Is the induction of pyrimidine cyclobutane dimers relevant for the high cytotoxic effect of 7-methylpyrido[3,4-c]psoralen plus UV-A?

Abstract

Recently, it was shown that the photoactivation of 7-methylpyrido[3,4-c]psoralen (MPP), a highly phototoxic monofunctional compound, as well as leading to the direct cycloaddition of the molecule to pyrimidine bases, also induces the dimerization of adjacent pyrimidines in DNA in vitro (Moysan et al., 1988). For other psoralens, e.g., 8-methoxypsoralen (8-MOP), such a formation of pyrimidine dimers does not occur (Costalat et al., 1989). The relatively low number of pyrimidine dimers which one can estimate from such in vitro results to be formed in vivo in cell DNA after highly lethal MPP photosensitization does not indicate that these dimers have important direct biological consequences. They could, however, interact with MPP adducts and eventually greatly potentiate their action. In order to test this hypothesis, experiments were designed to mimic the photosensitization by MPP. CV-1 TC-7 cells were irradiated at 254 nm, to produce pyrimidine dimers, and subsequently treated with 8-MOP or angelicin plus 365-nm light, to produce psoralen adducts. The clonogenicity of these cells was compared to that of cells damaged only by irradiation at 254 nm or by psoralens plus 365-nm light. It was observed that, for the same amount of induced adducts, the lethal effect of photosensitization by MPP remains much higher than that of photosensitization by 8-MOP coupled to a large excess of pyrimidine dimers induced with 254-nm light. In fact, with both 8-MOP and angelicin, close to additive effects were observed between pyrimidine dimers and psoralen adducts.(ABSTRACT TRUNCATED AT 250 WORDS)

Cite this paper
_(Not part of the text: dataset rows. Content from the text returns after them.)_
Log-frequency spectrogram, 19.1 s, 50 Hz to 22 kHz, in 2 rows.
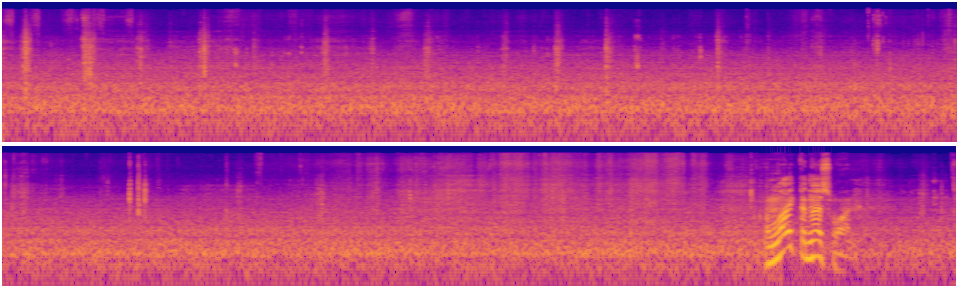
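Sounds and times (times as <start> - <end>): person chewing food: 0.0 - 11.1, 11.7 - 14.4, 18.6 - 19.0
crunch: 8.0 - 11.1.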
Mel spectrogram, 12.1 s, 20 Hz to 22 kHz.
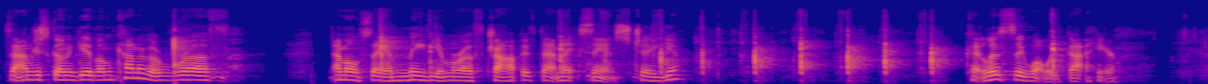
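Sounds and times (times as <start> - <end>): knife chopping on wooden board: 1.6 - 2.0, 3.8 - 4.4, 5.6 - 9.6.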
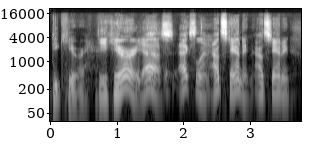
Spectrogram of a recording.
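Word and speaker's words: DeCuire: My last name is D E C UI RE. Yes. Yes. And you pronounce it dure.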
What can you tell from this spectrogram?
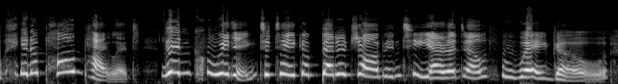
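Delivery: an admirer who can't contain herself; gushing society woman. A narrator's reading. Society woman gushing at the butler, high and loud. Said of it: "the woman continued to gush".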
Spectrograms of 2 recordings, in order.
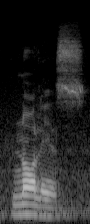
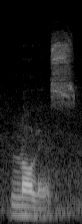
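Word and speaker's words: knowledge: লক্ষ্য করলে দেখতে পাই নলেজ শব্দের শুরুতে কে এন আছে এখানে আমরা কে এর উচ্চারণ করছি না আমরা কি উচ্চারণ করছি নলেজ নাইট এখানে আমরা কে এর উচ্চারণ করছি না সরাসরি নাইট উচ্চারণ করছি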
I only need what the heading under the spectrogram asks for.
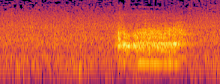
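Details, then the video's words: Several fur seals swimming in a pool make noise; one gives a single loud, hoarse bellow lasting about a second over a steady background hiss. "Kotiki hałasują :) / Fur seals making some noise :)"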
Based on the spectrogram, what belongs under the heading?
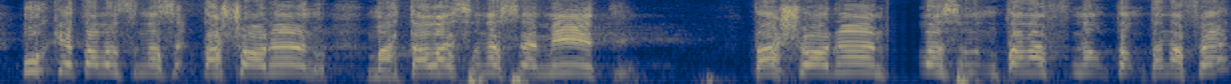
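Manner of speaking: building revival cadence; preaching. Acted. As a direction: drive the verse home to the church. Preaching on faith.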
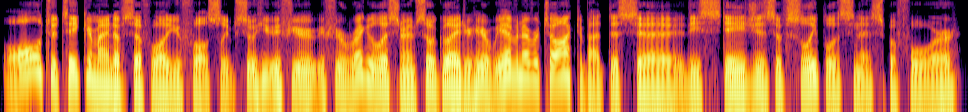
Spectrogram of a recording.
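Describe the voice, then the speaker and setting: A man hosting a sleep podcast in a creaky voice, meandering and halting through mumbled word fragments and tangents to lull listeners to sleep. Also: fairly high pitch, dry recording, studio quality. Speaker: podcast host. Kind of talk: rambling bedtime monologue meant to lull listeners to sleep.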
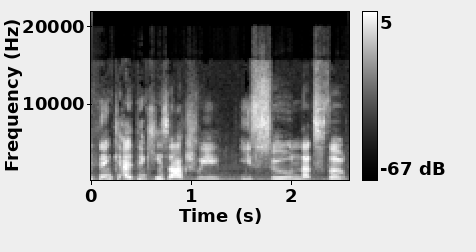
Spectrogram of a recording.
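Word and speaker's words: Issun: Growing Growing up, I always called him Ean, but I think I think he's actually Isun. That's the correct pronunciation of it.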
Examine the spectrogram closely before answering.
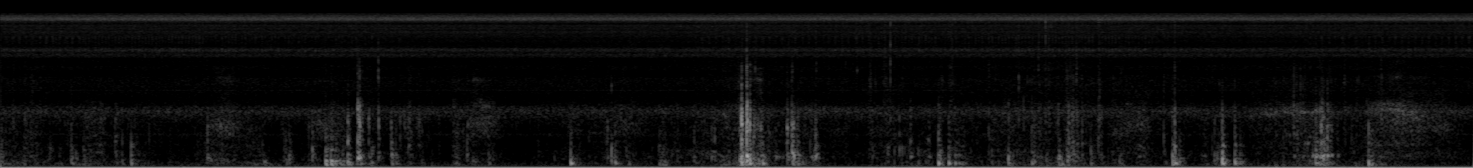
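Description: Water slapping and knocking irregularly against a small boat's side, with one louder knock about halfway through.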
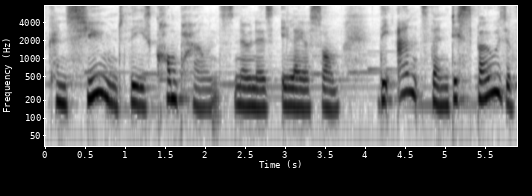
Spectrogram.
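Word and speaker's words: elaiosome: Now it's spelled E-L-A-I-O-S-O-M-E. And you pronounce it eleosome.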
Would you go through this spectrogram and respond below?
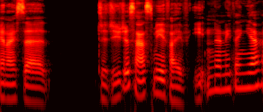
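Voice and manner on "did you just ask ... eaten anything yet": catty, condescending, snotty, high-pitched voice.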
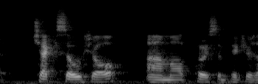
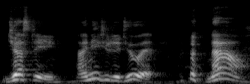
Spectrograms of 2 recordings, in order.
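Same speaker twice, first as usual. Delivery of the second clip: urgent captain order, louder and higher; Star Trek captain; 8 semitones higher, 8 dB louder than usual. Retold or imitated. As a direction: bark the order like a starship captain. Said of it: "No, Captain".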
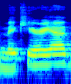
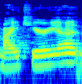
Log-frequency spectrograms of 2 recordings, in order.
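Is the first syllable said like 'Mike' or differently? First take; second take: differently; like Mike. First: The first syllable does not sound like Mike. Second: The first syllable sounds like the name Mike.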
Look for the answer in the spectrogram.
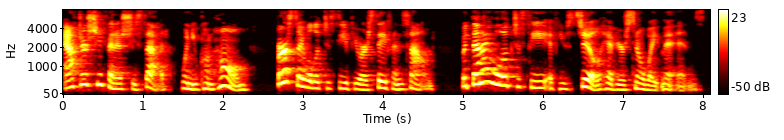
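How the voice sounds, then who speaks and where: A woman's voice: medium pitch, big pitch swings, a little fast, a bit bright. A woman, a teacher, reading a picture book aloud for young children. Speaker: second-grade teacher.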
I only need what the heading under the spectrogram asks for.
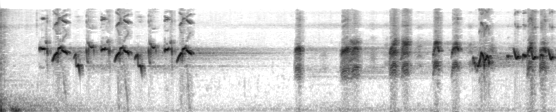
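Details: Sooty-headed bulbul (kutilang) lure recording with a clear voice: bright chirping notes in quick bursts, a cluster of twisting chirps, then a pause before a second run of sharp repeated chirps.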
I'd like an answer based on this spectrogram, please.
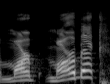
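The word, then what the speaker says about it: Maribel: in this film uh Marbeck is how you say her name maribek uh Verdu who plays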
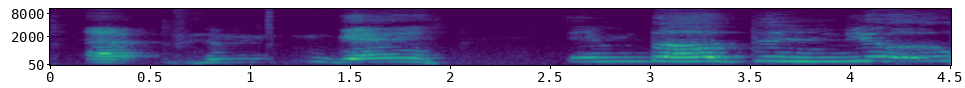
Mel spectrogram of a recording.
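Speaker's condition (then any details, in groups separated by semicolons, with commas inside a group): Cerebral palsy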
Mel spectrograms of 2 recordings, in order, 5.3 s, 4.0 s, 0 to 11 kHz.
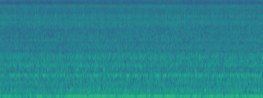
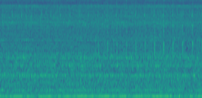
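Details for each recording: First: Small-block Chevrolet 350 V8 after rocker tightened until clatter stopped then three-quarter turn (factory spec): smooth even low rumble, no valve clatter or ticking. Normal idle. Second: Chevrolet small-block V8 during valve adjustment, one rocker deliberately loosened: steady idle with a light, quick ticking keeping pace with the engine; valve lash clatter from the loose rocker, fixed by tightening three quarters of a turn.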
@article{Nocentini1990IsTI, title={Is the induction of pyrimidine cyclobutane dimers relevant for the high cytotoxic effect of 7-methylpyrido[3,4-c]psoralen plus UV-A?}, author={Silvano Nocentini}, journal={Mutation research}, year={1990}, volume={235 3}, pages={203-7} }